Electronics manufacturers can reap the same benefits from 3D printing in a variety of ways, including less waste, cheaper production costs, faster prototyping, and faster time to market. But admittedly, 3D printing integrated circuits with the same degree of performance as those on monolithic circuits still poses the already mentioned obstacles.
Finding reliable semiconducting materials that can be applied to a normal 3D printing technique, adapting these materials for the intended purpose, and improving printing resolution down to the nanoscale level are the most obvious challenges.
The future demands flexibility from the semiconductor industry
Electronics manufacturers can now turn to additive manufacturing with the prospect of enhancing throughput and bringing new products to market quicker as they face increasing pressure to reduce product cycle times, satisfy new consumer expectations, and manage more turbulent market circumstances.
There are dozens of other uses in the industrial chain outside 3D printing integrated circuits, such as polishing, light sources and etching, sorting, and other tools. 3D printing allows semiconductor equipment makers to reassess and broaden the scope of what is feasible. 3D printing has a huge potential to help overcome the semiconductor scarcity and reinforce supply chains.

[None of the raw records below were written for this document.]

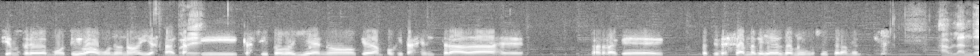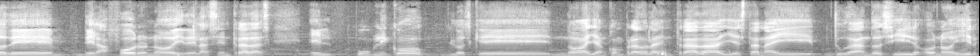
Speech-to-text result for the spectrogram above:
siempre motiva a uno, ¿no? Y ya está casi casi todo lleno, quedan poquitas entradas. Eh, la verdad que estoy deseando que llegue el domingo, sinceramente hablando de, del aforo ¿no? y de las entradas, el público, los que no hayan comprado la entrada y están ahí dudando si ir o no ir,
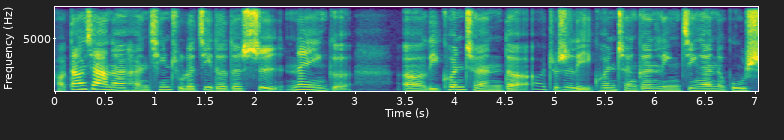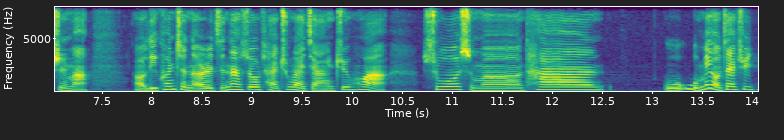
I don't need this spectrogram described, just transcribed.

But when it comes fast ramping up production, traditional manufacturing methods have several constraints. 3D printing integrated circuits eliminates these constraints, allowing for greater design freedom and a smooth transition from prototyping to low-volume manufacture of custom products. Before the technology of 3D printed ICs matures, you can always visit TECHDesign for electronic components! Original manufacturers on our platform deliver their components and modules right to your doorstep to ensure product authenticity and quality!